As the armies of
Grant and Lee fought bitterly in the trenches around Spotsylvania Court House, Major General Philip Sheridan took his cavalry on what
appeared to be a raid on the Confederate Capital. Sheridan however was instead baiting the Confederate cavalry into a fight, knowing
that if he threatened Richmond, Major General James Ewell Brown Stuart would follow. In a heated discussion with Union Major General
George Meade about the role of the cavalry, Sheridan would say, "If I am permitted to cut loose from this army I'll draw Stuart
after me, and whip him, too."
Sheridan would have his way as General Stuart did
pursue the Union cavalry, telegraphing Richmond of the danger. He would tell General Braxton Bragg, military advisor to President
Jefferson Davis, that the "...enemy (was) advancing on Brook Turnpike 9 miles out, at Yellow Tavern, supposed 9,000 strong."
General Stuart would position his men near Yellow Tavern, a rundown abandoned structure that soldiers had at times stripped for
firewood and prepare for the collision to come.
Major General Fitzhugh Lee, who served with General Stuart, would describe the ensuing conflict and the event of his commander's death.
"...Pretty soon from the enemy came lively volleys whistling through the trees and starting the dust in the road.
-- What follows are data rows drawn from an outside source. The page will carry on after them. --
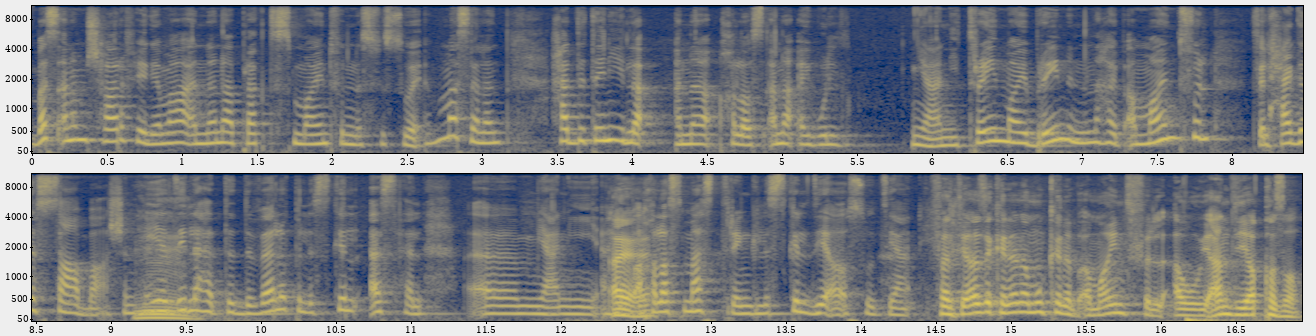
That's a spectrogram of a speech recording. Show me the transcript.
بس أنا مش عارف يا جماعة إن أنا practice mindfulness في السواقة. مثلا حد تاني لأ أنا خلاص أنا I will يعني train my brain إن أنا هيبقى mindful في الحاجة الصعبة عشان هي. دي اللي هت develop ال skill أسهل. يعني أيوة. هيبقى خلاص mastering ال skill دي أقصد يعني. فانت قصدك إن أنا ممكن أبقى mindful أو عندي يقظة؟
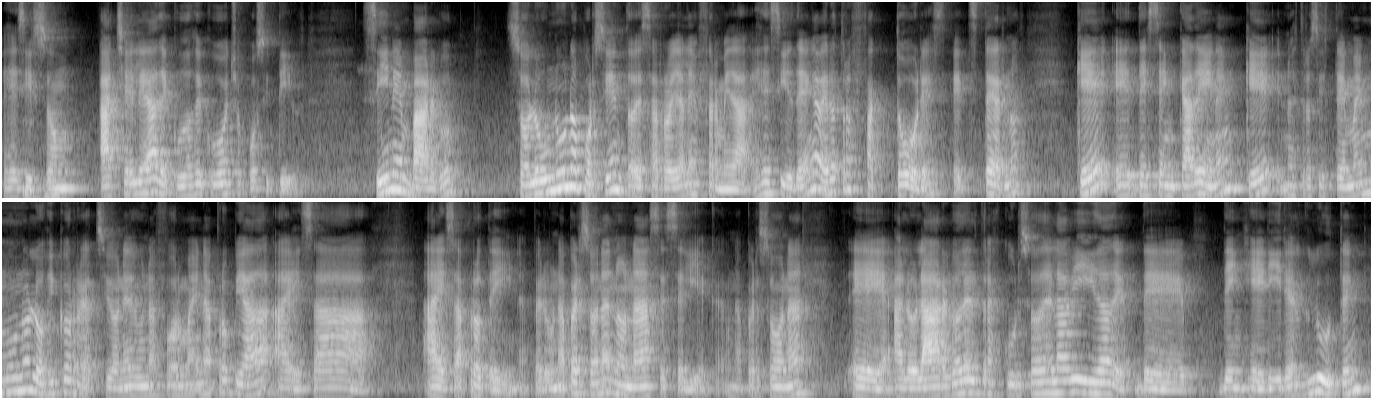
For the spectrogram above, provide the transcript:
Es decir, son HLA de Q2 de Q8 positivos. Sin embargo, solo un 1% desarrolla la enfermedad. Es decir, deben haber otros factores externos que eh, desencadenan que nuestro sistema inmunológico reaccione de una forma inapropiada a esa a esa proteína. Pero una persona no nace celíaca, una persona eh, a lo largo del transcurso de la vida, de, ingerir el gluten,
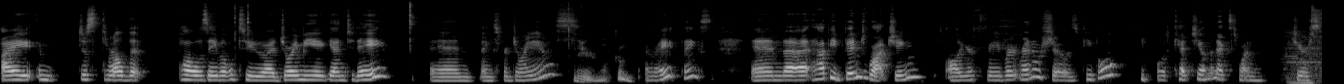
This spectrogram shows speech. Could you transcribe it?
I am just thrilled that Paul was able to uh, join me again today. And thanks for joining us. You're welcome. All right, thanks. And uh, happy binge watching all your favorite Reno shows, people. We'll catch you on the next one. Cheers.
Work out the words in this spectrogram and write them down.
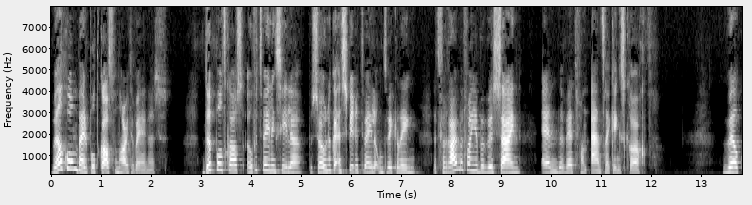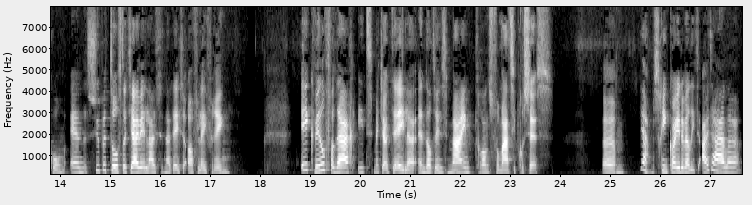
Welkom bij de podcast van Heart Awareness. De podcast over tweelingzielen, persoonlijke en spirituele ontwikkeling, het verruimen van je bewustzijn en de wet van aantrekkingskracht. Welkom en super tof dat jij weer luistert naar deze aflevering. Ik wil vandaag iets met jou delen en dat is mijn transformatieproces. Ehm, ja, misschien kan je er wel iets uithalen.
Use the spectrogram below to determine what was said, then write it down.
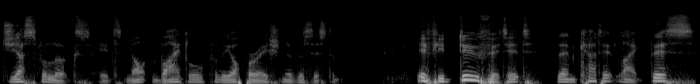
just for looks. It's not vital for the operation of the system. If you do fit it, then cut it like this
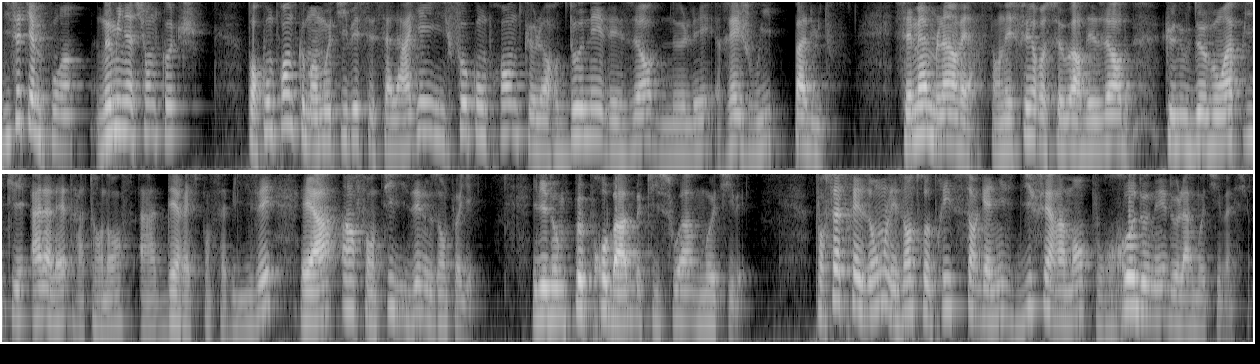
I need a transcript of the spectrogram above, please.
17e point, nomination de coach. Pour comprendre comment motiver ses salariés, il faut comprendre que leur donner des ordres ne les réjouit pas du tout. C'est même l'inverse. En effet, recevoir des ordres que nous devons appliquer à la lettre a tendance à déresponsabiliser et à infantiliser nos employés. Il est donc peu probable qu'ils soient motivés. Pour cette raison, les entreprises s'organisent différemment pour redonner de la motivation.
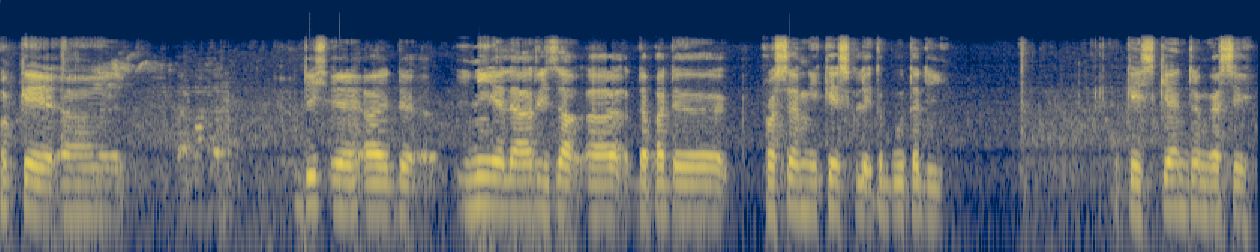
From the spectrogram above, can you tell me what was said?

In a few minutes
I saw two horsemen approach from the Confederate side. As they drew near I recognized General Stuart and Colonel Walter Hullion. They
halted near by in the road, and Stuart, taking out his field-glass, deliberately watched the manoeuvres of the enemy, though balls were
whizzing past him. ...The firing continued to increase, and many squadrons were in sight. The enemy, awake to their superior numbers,
seemed about to make a general advance, while our men were availing themselves of the character of the ground to repel their
attack...The disparity of numbers between the opposing forces was very great, to judge from appearances. Our men seemed aware of their
inferior strength, but were not dismayed. The enemy confidently pressed forward with exultant shouts, delivering tremendous volleys.
The Confederates returned their fire with yells of defiance.
Stuart, with pistol in hand, shot over the heads of the troops, while with words of cheer he encouraged them. He kept saying:
"Steady, men, Steady. Give it to them." Presently he reeled in his saddle.
His head was bowed and his hat
fell off. He turned and said as I drew nearer: "Go and tell General Lee and Dr. Fontaine to come here. I wheeled at once and
went as fast as I could to do his bidding. Coming to the part of the line where General Lomax was, I told him Stuart was hurt and that
he wanted General Fitz Lee. He pointed to the left and told me to hurry. Soon I found General Lee, and delivered the message. He was
riding a light gray, if I remember, and instantly upon receipt of the news went like an arrow down the line. When I returned, Stuart
had been taken from his horse and was being carried by his men off the field. I saw him put in an ambulance and I followed it close
behind. He lay without speaking as it went along, but kept shaking his head with an expression of the deepest disappointment.
He died the next day, May 12th."
The men in blue and gray recognized the severity of the clash that took the revered cavalryman's life. Union Brigadier General
Wesley Merritt would say of this fight, "The enemy fought with much desperation..." Union General George Armstrong Custer
would add that the withdrawing Confederate Cavalry left "...a large number of dead and wounded in our hands." He would also
state, "I have every reason to believe that the rebel General J. E. B. Stuart received his death wound."
Confederate General William Nelson Pendleton would call it "a severe conflict."
Along with the entire South, the Union soldiers recognized the importance of the loss of General Stuart. Union
Brigadier General J. H. Wilson observed of the outcome of Yellow Tavern, "The rebel cavalry leader, J. E. B. Stuart, was killed,
and from it may be dated the permanent superiority of the national cavalry over that of the rebels."
Respected North and South, Union General Rodenbough would say of the loss of Stuart, "At this moment Stuart received his
death-wound by a pistol-shot in the abdomen. Deep in the hearts of all true cavalrymen, North and South, will ever burn a sentiment
of admiration mingled with regret for this knightly soldier and generous man. Sheridan had succeeded in his purpose, but he had
found a foeman worthy of his steel."